[PROBLEM DESCRIPTION]: Identify and pull out each line of the entries in which "below" occurs.

[Extracted data entries]

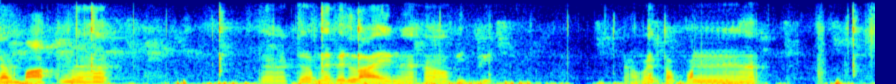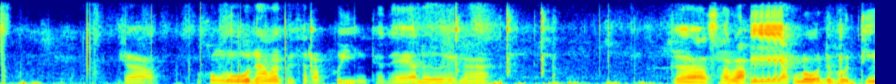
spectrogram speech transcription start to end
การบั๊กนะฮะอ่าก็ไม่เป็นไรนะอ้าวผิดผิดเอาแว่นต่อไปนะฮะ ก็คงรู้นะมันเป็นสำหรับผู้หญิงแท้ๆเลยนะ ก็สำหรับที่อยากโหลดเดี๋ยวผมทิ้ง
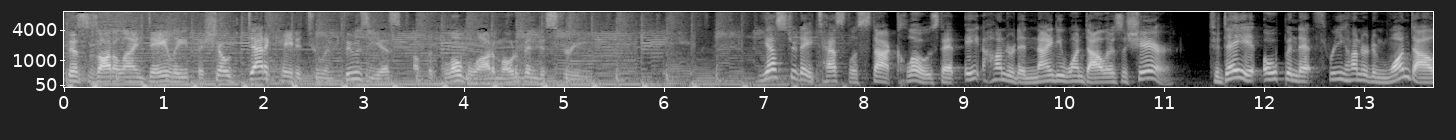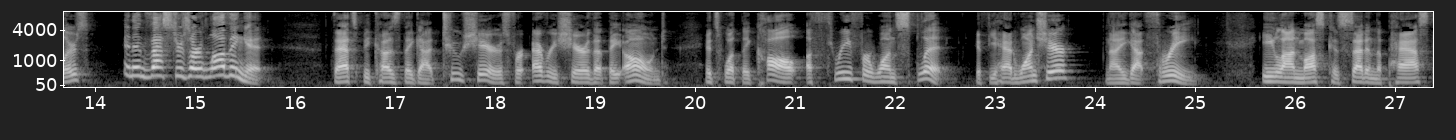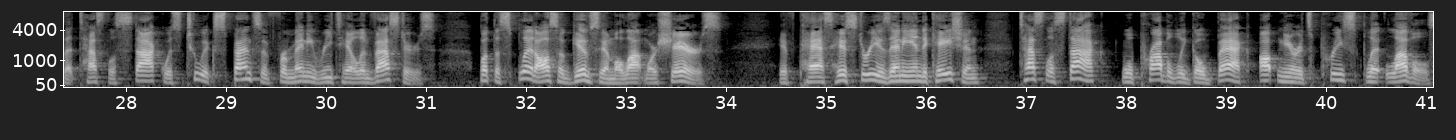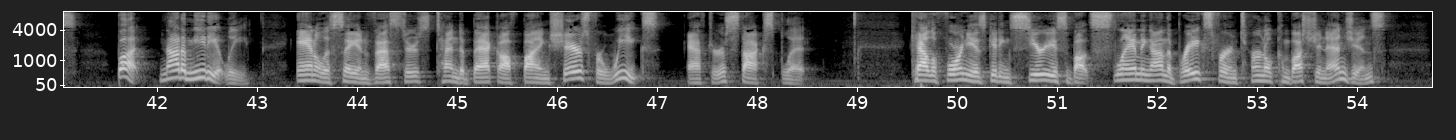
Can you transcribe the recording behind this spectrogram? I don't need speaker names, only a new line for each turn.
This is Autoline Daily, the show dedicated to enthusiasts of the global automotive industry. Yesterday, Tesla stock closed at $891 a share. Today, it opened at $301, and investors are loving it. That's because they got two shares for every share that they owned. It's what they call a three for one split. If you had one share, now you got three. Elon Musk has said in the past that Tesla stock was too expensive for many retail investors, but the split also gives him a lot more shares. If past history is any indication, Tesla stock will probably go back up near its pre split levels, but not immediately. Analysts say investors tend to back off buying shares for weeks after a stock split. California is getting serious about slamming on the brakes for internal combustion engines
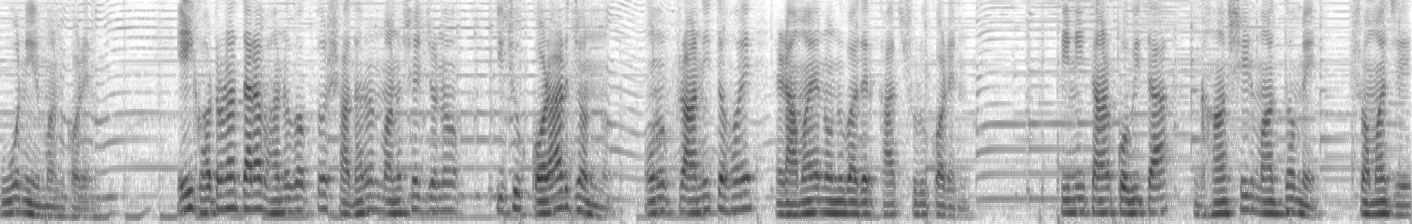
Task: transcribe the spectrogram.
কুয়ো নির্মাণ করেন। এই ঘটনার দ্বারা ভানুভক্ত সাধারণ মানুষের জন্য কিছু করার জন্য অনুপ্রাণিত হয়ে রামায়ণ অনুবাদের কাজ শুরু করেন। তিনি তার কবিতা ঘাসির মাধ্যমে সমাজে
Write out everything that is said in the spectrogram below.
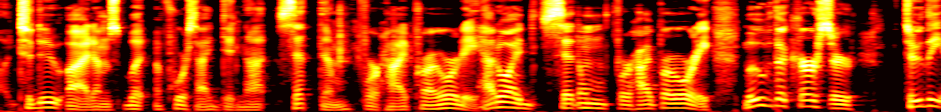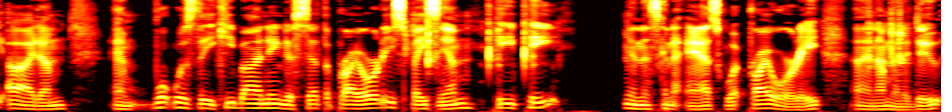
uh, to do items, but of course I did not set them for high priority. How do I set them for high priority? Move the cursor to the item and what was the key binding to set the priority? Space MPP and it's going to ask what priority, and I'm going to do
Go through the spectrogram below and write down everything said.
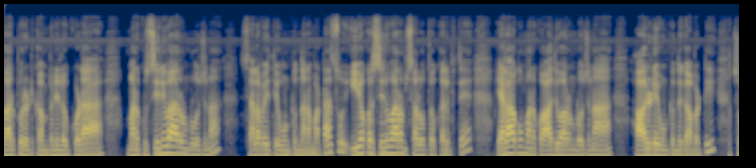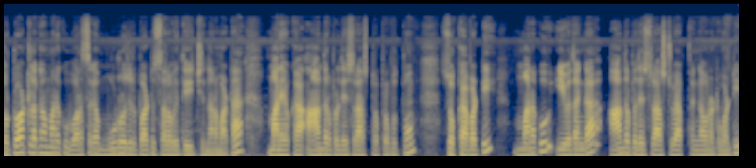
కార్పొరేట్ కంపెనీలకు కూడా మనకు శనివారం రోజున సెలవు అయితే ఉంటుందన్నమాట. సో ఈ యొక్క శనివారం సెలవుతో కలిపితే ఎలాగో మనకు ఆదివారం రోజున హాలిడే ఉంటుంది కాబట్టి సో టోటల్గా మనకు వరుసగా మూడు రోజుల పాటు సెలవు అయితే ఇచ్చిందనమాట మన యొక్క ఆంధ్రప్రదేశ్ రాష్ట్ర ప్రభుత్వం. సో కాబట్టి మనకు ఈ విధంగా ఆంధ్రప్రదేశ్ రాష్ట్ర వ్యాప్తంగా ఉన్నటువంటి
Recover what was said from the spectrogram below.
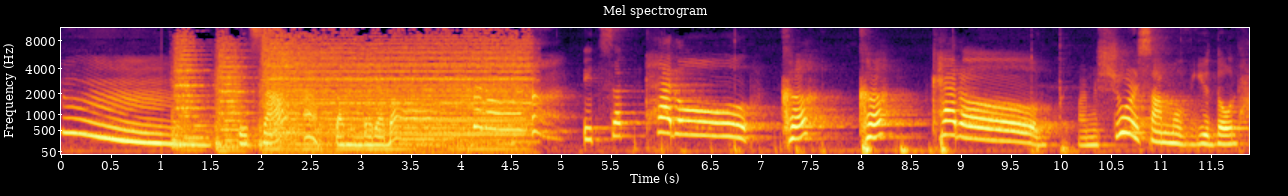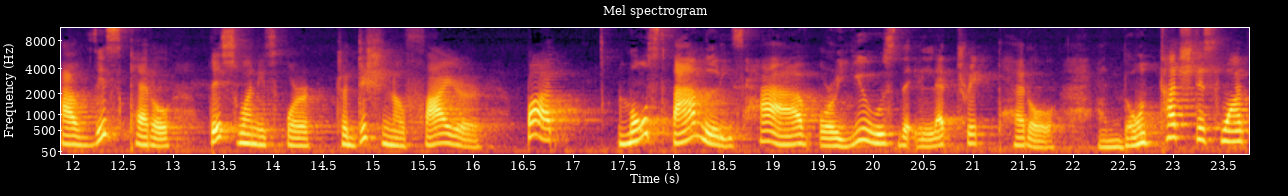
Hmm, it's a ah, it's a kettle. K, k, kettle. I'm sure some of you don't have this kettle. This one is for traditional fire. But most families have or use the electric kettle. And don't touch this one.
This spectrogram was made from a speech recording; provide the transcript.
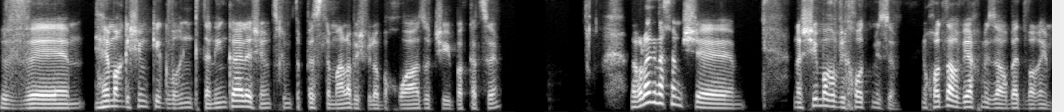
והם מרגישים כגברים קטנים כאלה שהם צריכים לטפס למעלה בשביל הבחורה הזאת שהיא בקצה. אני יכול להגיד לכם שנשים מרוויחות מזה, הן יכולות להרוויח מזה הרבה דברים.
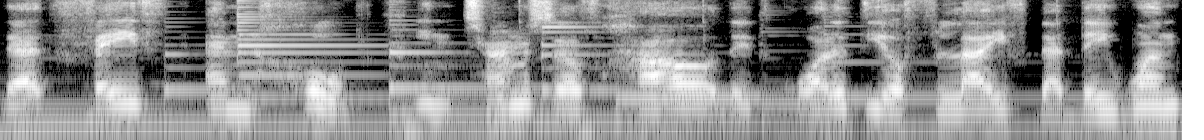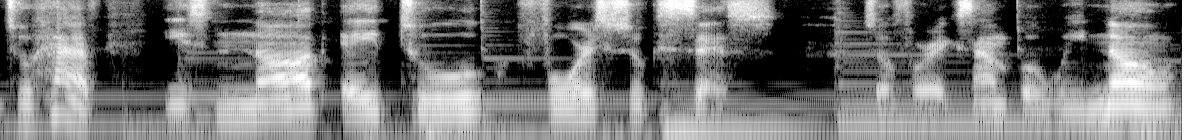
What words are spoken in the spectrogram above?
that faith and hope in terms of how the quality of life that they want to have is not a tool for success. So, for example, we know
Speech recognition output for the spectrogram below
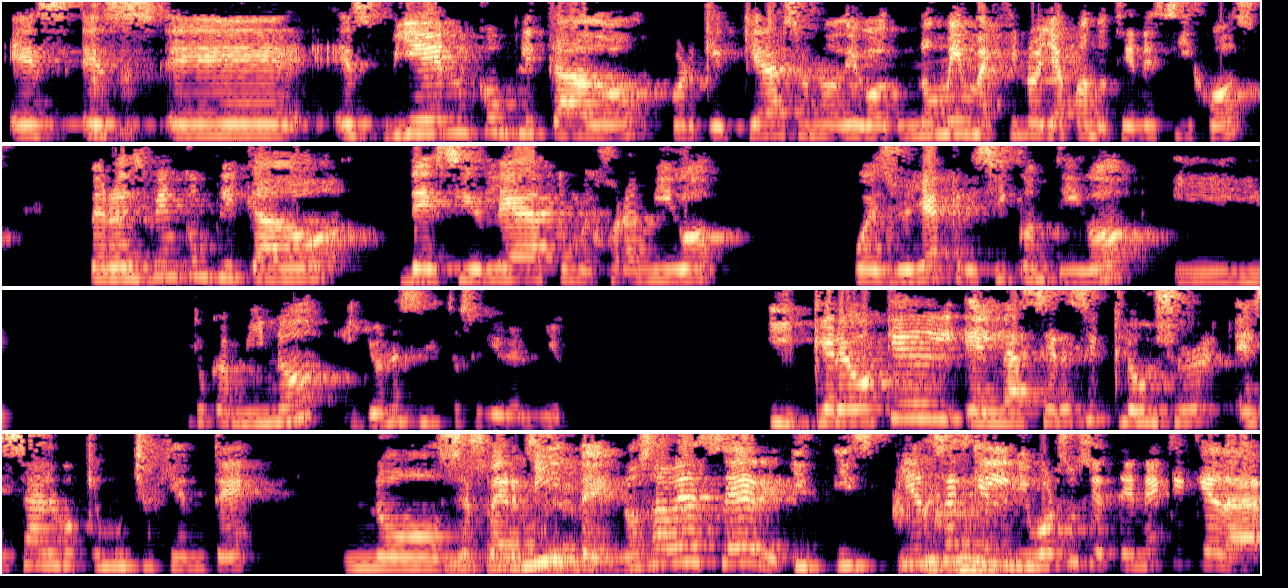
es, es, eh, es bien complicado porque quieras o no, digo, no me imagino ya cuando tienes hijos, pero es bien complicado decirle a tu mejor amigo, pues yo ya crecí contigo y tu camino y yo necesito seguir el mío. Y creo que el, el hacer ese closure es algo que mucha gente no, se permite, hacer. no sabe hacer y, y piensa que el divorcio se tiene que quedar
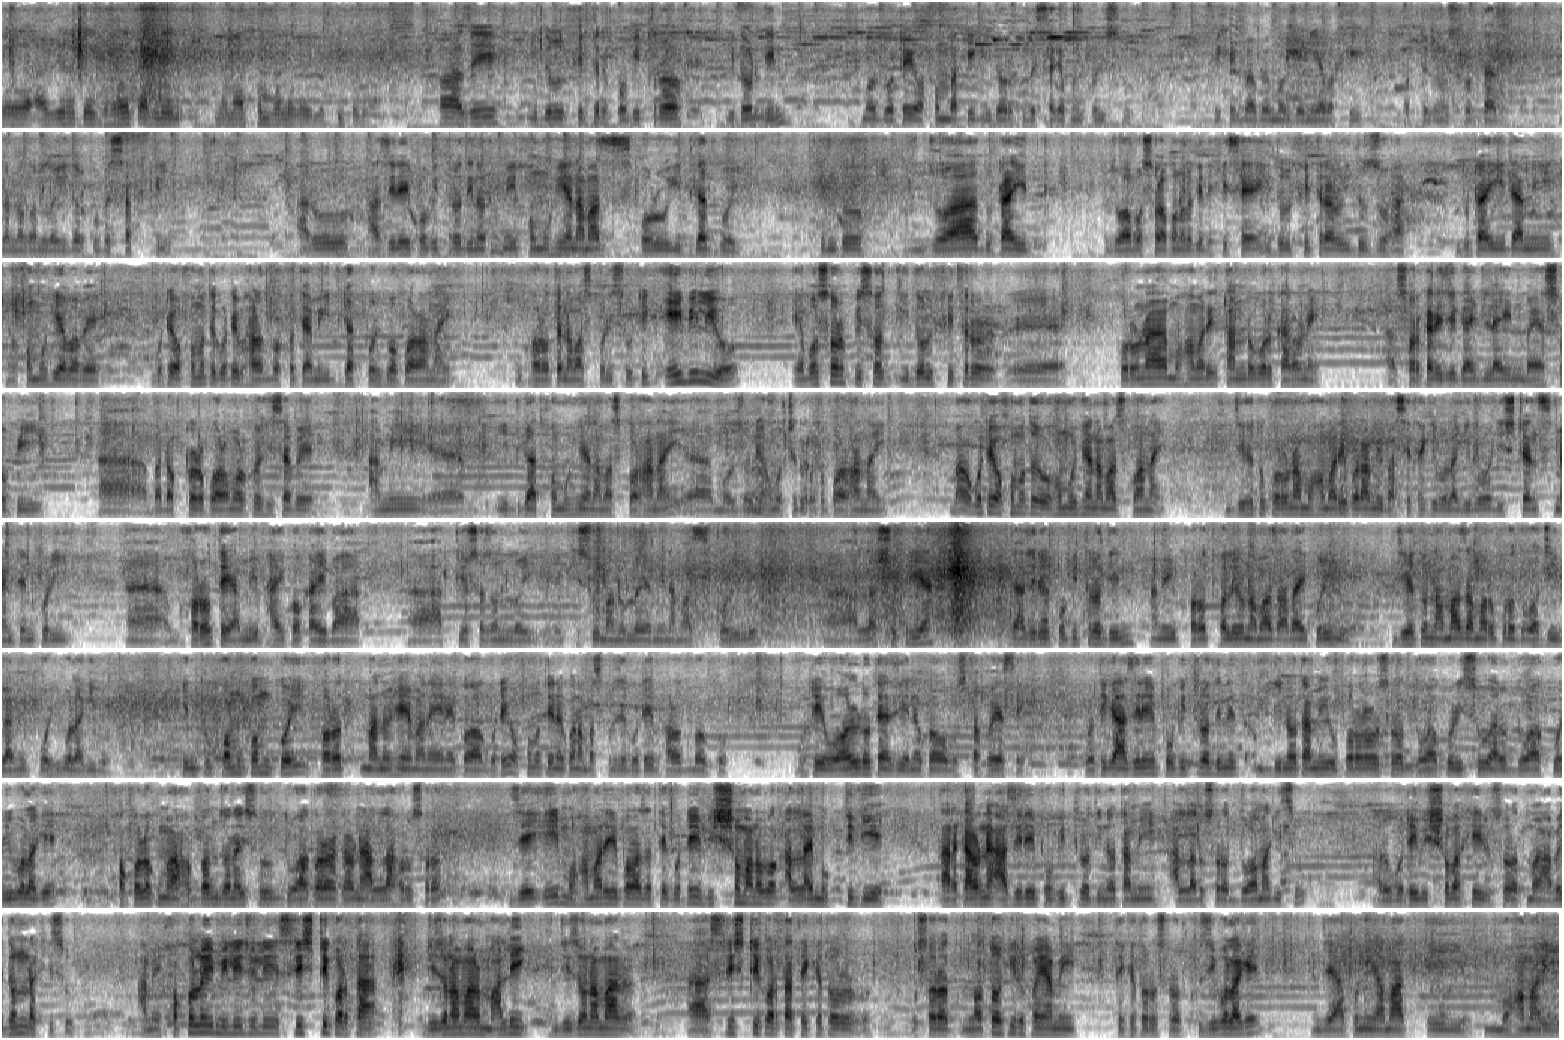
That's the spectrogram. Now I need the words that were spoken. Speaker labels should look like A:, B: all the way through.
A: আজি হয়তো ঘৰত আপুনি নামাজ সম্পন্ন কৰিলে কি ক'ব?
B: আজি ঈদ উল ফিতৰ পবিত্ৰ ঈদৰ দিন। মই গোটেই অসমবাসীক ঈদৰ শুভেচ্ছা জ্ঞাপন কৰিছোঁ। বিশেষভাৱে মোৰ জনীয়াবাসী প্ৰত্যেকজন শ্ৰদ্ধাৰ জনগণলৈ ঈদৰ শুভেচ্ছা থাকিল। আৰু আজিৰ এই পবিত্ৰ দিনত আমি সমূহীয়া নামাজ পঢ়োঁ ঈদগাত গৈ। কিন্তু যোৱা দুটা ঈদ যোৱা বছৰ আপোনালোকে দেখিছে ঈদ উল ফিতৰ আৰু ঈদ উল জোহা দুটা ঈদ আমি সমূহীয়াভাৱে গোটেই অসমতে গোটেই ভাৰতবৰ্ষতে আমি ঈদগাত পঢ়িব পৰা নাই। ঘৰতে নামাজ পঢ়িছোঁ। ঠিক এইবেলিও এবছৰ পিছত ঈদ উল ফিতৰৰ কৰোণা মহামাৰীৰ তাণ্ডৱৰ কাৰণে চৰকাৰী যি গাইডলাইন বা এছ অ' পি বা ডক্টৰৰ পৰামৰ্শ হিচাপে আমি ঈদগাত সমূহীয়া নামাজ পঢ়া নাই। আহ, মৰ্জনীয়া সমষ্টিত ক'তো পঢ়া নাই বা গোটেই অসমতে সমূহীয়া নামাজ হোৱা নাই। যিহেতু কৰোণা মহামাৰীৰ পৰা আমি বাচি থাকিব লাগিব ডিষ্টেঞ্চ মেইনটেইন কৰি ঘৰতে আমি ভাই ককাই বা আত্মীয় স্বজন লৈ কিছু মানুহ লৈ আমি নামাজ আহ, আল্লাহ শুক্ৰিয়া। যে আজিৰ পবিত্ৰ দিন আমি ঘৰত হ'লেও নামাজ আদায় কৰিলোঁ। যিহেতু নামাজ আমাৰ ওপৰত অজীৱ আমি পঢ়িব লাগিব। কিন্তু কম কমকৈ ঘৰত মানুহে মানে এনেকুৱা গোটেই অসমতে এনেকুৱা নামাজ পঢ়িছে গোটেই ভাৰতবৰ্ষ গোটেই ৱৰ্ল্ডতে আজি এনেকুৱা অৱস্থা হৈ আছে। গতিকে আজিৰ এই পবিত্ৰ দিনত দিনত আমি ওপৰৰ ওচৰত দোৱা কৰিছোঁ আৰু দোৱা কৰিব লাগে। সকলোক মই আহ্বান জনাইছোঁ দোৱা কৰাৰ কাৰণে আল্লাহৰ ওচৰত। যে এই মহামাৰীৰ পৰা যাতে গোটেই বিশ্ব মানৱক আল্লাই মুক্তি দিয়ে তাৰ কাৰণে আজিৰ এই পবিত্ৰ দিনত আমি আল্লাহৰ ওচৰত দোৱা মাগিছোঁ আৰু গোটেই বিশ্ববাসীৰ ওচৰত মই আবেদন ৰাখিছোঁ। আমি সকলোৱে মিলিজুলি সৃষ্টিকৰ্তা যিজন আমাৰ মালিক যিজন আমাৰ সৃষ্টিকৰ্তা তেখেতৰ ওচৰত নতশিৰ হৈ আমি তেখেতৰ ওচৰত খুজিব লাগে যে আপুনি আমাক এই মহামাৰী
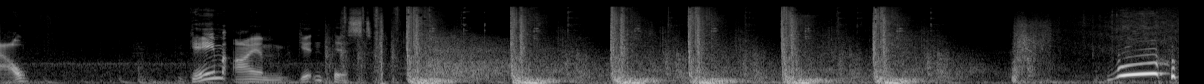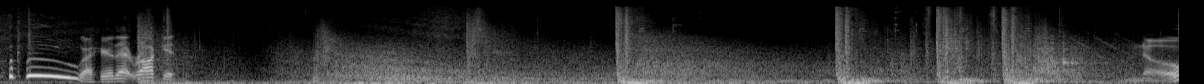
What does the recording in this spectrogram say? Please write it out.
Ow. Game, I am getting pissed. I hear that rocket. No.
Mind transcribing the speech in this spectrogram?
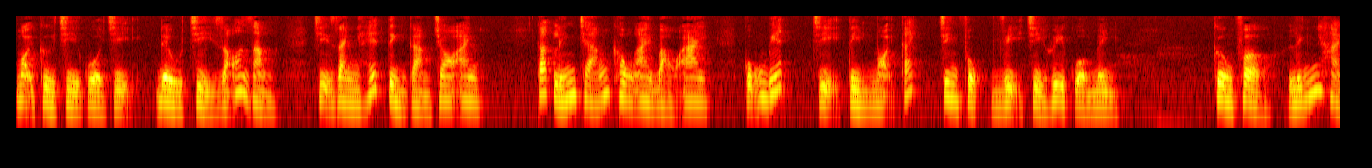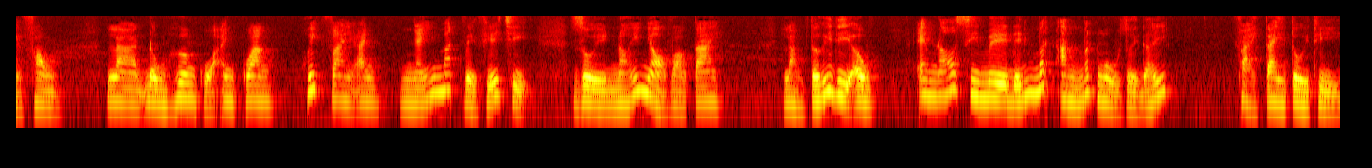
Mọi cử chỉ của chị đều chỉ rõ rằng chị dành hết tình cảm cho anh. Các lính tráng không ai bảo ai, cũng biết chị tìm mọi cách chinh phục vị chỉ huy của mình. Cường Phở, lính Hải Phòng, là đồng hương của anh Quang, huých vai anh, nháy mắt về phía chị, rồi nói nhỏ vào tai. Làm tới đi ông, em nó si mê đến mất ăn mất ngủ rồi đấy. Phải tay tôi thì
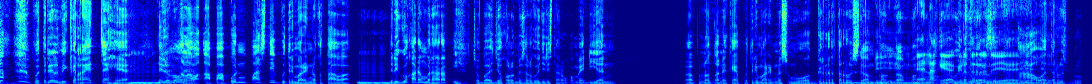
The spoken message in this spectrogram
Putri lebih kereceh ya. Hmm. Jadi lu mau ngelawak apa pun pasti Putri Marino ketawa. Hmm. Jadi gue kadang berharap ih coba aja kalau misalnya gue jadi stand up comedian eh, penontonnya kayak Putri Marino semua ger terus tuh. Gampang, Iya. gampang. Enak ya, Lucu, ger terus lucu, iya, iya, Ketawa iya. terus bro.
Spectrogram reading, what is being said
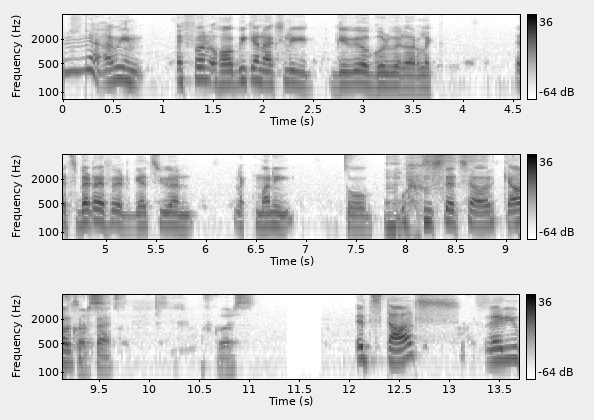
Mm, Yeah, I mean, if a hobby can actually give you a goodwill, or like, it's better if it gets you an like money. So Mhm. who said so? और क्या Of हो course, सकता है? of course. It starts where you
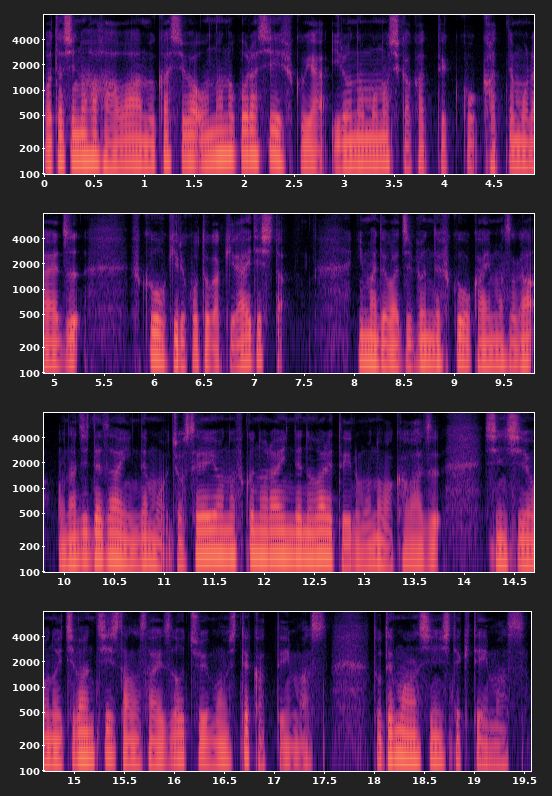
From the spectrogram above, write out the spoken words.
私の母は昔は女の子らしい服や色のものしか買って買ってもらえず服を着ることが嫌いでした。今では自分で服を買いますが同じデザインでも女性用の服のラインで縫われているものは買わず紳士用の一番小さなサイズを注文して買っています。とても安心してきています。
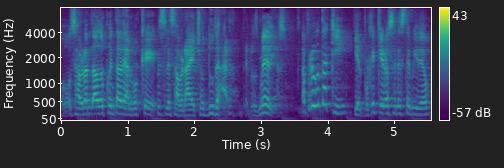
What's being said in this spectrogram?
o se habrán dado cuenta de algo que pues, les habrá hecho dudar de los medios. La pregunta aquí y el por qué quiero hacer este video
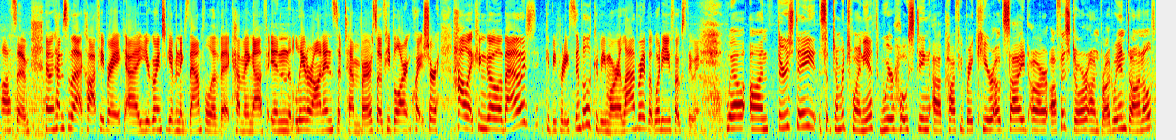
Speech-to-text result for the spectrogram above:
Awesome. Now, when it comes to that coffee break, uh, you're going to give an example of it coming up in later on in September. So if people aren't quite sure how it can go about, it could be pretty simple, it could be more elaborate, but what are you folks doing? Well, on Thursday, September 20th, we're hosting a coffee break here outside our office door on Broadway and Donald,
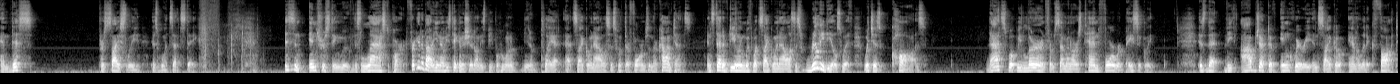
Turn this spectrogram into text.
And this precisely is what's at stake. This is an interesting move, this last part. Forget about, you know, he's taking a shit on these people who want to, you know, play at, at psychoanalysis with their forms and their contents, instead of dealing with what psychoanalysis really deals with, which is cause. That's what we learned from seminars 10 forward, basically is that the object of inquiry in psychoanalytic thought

[RESPONSE FOR THIS EXERCISE]:
Write out everything that is said in the spectrogram below.
Go through the spectrogram below and write down everything said.
Recover what was said from the spectrogram below.
Speech recognition output for the spectrogram below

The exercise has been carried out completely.